On the surface, it's pretty clear the Intel 530 Series 240GB is slower than the majority of its rivals, and equal pricing doesn't make up for the deficit. When you start peeling back the layers, the picture starts to change. Until we move past SATA III, and controller designers move beyond 8-channel controllers, most of the SSDs on the market will perform about the same in day-to-day, real-world tasks.
We observed this with PCMark 8, a test that displays the results in time, and not just megabytes per second. A tenth of a second here and a hundredth of a second there can look like a massive difference when looking at megabytes per second, but most would be hard pressed to actually feel that performance difference.

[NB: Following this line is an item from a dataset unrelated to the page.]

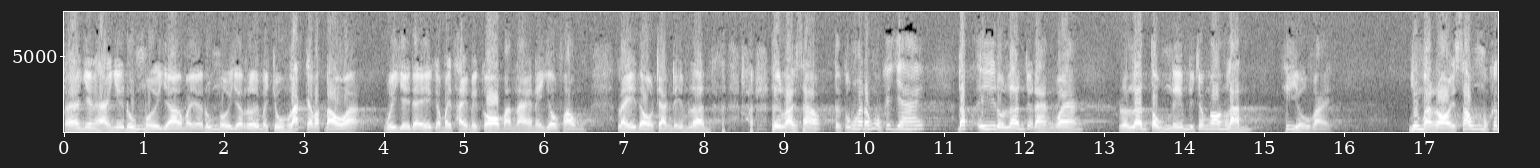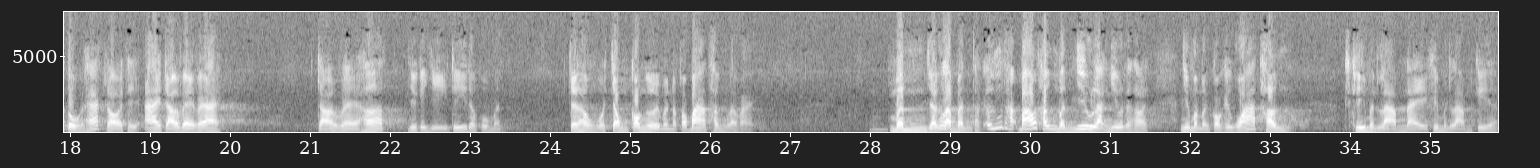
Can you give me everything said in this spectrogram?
Đấy, những hạn như đúng 10 giờ mà đúng 10 giờ rưỡi mà chuông lắc cái bắt đầu á quý vị để ý cho mấy thầy mấy cô mà nay nấy vô phòng lấy đồ trang điểm lên. Thứ là sao? Tôi cũng phải đóng một cái vai đắp y đồ lên cho đàng hoàng rồi lên tụng niệm để cho ngon lành. Thí dụ vậy. Nhưng mà rồi xong một cái tuần hát rồi thì ai trở về với ai? Trở về hết với cái vị trí đó của mình. Cho nên không trong con người mình nó có ba thân là vậy mình vẫn là mình thật ứng thật, báo thân mình nhiêu là nhiêu ra thôi. Nhưng mà mình có cái quá thân. Khi mình làm này khi mình làm kia.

Intel's 530 Series might be slower than its two closest competitors (840 EVO and M500), but it also carries the longest warranty. Both the M500 and the EVO ship with three years of coverage, while the 530 Series has a five-year warranty. The 530 Series also has a full accessory package, as does the 840 EVO, but Crucial's M500 is naked in the accessory department.

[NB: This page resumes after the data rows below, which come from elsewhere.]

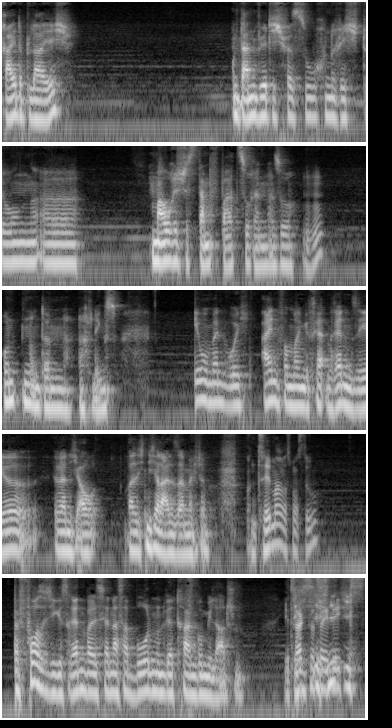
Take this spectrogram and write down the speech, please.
kreidebleich. Und dann würde ich versuchen, Richtung äh, maurisches Dampfbad zu rennen. Also Mhm. unten und dann nach links. In dem Moment, wo ich einen von meinen Gefährten rennen sehe, renne ich auch, weil ich nicht alleine sein möchte. Und Tillmann, was machst du? Ein vorsichtiges Rennen, weil es ja nasser Boden und wir tragen Gummilatschen. Ihr tragt Ich- tatsächlich, ich- ich-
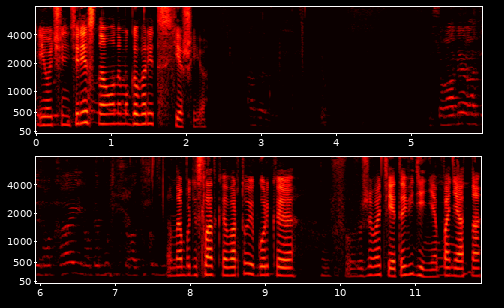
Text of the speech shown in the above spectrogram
и очень интересно, он ему говорит, съешь ее. Она будет сладкая во рту и горькая в животе. Это видение, понятно.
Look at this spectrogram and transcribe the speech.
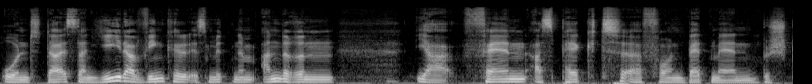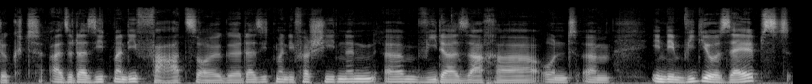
Und da ist dann jeder Winkel ist mit einem anderen ja, Fan-Aspekt äh, von Batman bestückt. Also da sieht man die Fahrzeuge, da sieht man die verschiedenen ähm, Widersacher und ähm, in dem Video selbst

Personally, I wouldn't use an Intel 530 Series, but I write a lot of data to my computers from other drives, and need all of the performance I can get. With that said, I would get one for my mother, wife, or another regular computer user in my life. Then again, nah...I wouldn't. I'd get them a Samsung 840 EVO, with 10GB more user available space, and RAPID Mode, but only as long as I could install the drive for them. I couldn't imagine trying to explain over the phone how to setup the software, and without RAPID, the 840 EVO has write latency issues in the capacity sizes we're talking about today.

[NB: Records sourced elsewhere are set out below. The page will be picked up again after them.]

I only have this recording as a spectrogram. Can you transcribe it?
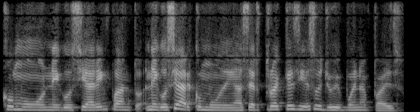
como negociar en cuanto, negociar, como de hacer trueques y eso, yo soy buena para eso.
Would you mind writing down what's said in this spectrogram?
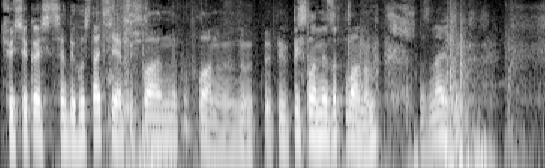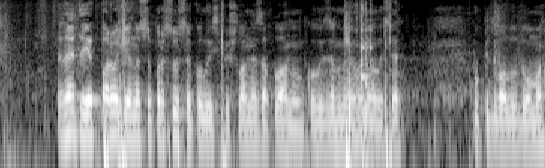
Щось якась ця дегустація пішла не по плану. Ну, пі- пі- пішла не за планом. Знаєте. Знаєте, як пародія на Суперсуса колись пішла не за планом, коли за мною гонялися по підвалу дома.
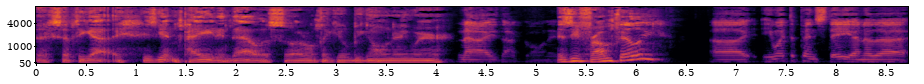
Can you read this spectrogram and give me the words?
except he got he's getting paid in Dallas, so I don't think he'll be going anywhere. Nah, he's not going in. Is he from Philly? Uh, he went to Penn State. I know that.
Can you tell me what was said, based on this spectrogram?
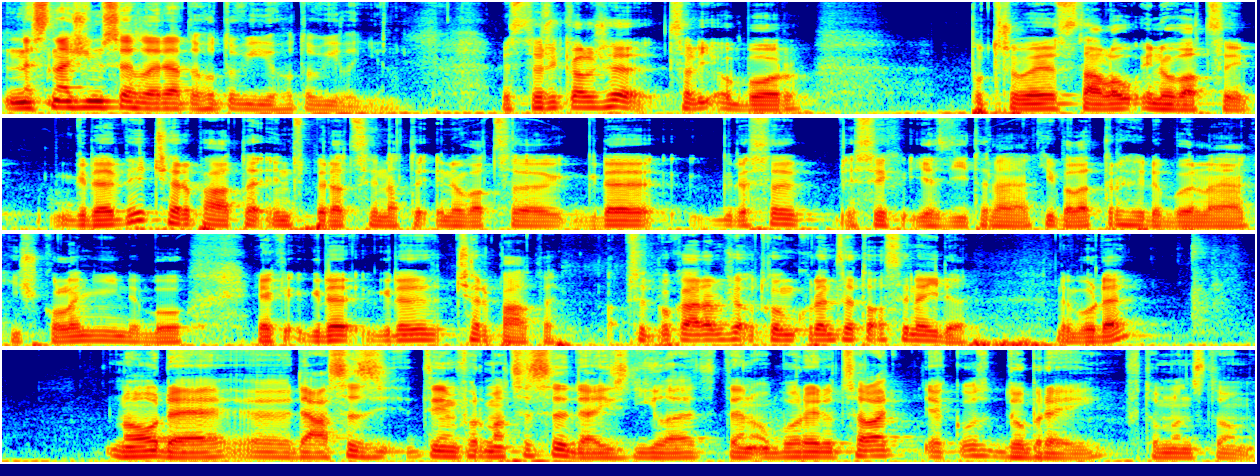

The Intel 530 Series is a good product for some users, actually a majority of computer users, just not the ones that read tech websites.